#### INPUT DATA ####
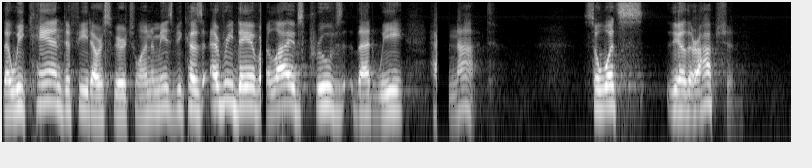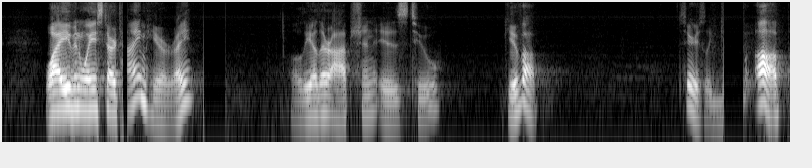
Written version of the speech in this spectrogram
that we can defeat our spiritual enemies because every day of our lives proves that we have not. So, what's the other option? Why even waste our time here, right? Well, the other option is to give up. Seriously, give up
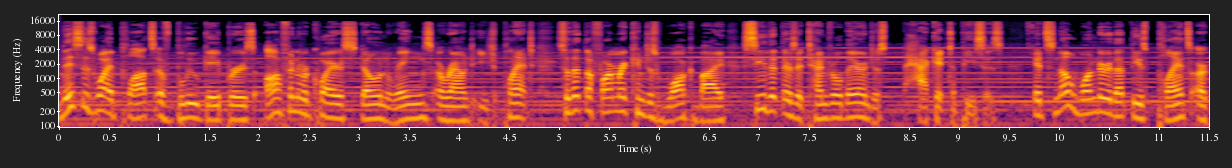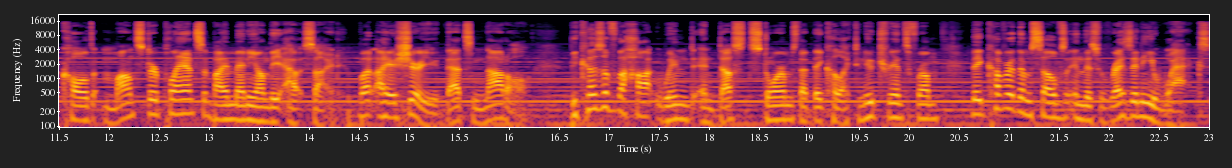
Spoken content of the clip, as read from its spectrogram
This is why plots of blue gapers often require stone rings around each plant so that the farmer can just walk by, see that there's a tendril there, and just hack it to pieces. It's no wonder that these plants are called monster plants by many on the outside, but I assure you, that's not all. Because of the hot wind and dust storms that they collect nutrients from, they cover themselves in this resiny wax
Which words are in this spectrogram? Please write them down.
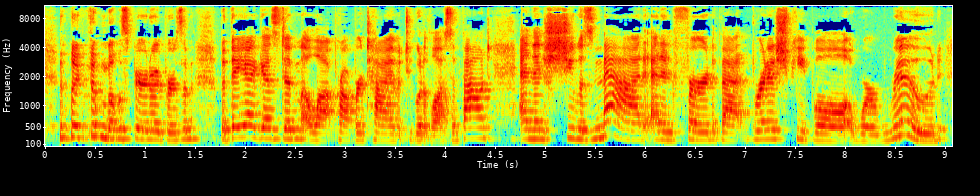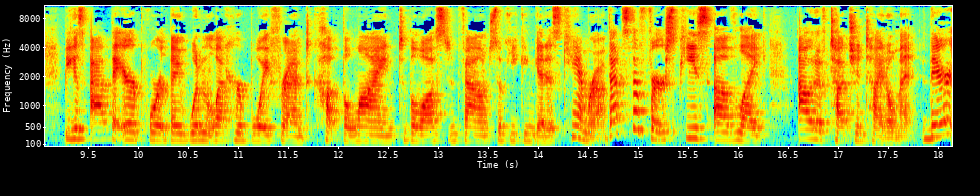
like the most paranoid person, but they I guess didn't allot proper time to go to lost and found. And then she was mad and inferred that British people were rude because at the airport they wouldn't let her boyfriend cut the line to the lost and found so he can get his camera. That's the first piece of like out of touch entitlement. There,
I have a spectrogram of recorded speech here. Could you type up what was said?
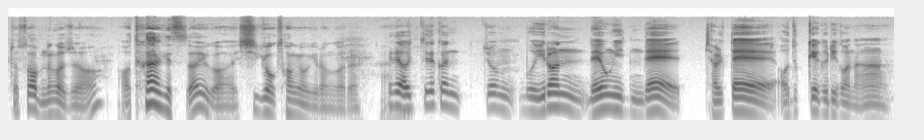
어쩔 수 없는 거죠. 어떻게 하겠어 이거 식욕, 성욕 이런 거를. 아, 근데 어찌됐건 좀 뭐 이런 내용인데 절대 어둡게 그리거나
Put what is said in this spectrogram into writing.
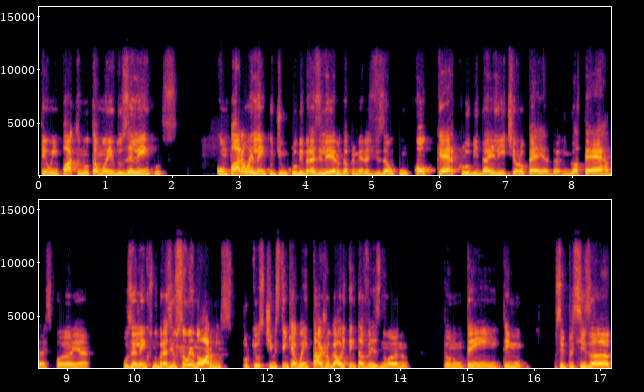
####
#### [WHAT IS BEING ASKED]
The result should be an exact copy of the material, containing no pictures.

#### [SOLUTION TO THE EXERCISE]
Written version of the speech in this spectrogram
that we can defeat our spiritual enemies because every day of our lives proves that we have not. So, what's the other option? Why even waste our time here, right? Well, the other option is to give up. Seriously, give up
Spoken content of the clip, as read from its spectrogram
This is why plots of blue gapers often require stone rings around each plant so that the farmer can just walk by, see that there's a tendril there, and just hack it to pieces. It's no wonder that these plants are called monster plants by many on the outside, but I assure you, that's not all. Because of the hot wind and dust storms that they collect nutrients from, they cover themselves in this resiny wax
Which words are in this spectrogram? Please write them down.
like the most paranoid person, but they I guess didn't allot proper time to go to lost and found. And then she was mad and inferred that British people were rude because at the airport they wouldn't let her boyfriend cut the line to the lost and found so he can get his camera. That's the first piece of like out of touch entitlement. There,
I have a spectrogram of recorded speech here. Could you type up what was said?
어쩔 수 없는 거죠. 어떻게 하겠어 이거 식욕, 성욕 이런 거를. 아, 근데 어찌됐건 좀 뭐 이런 내용인데 절대 어둡게 그리거나
Put what is said in this spectrogram into writing.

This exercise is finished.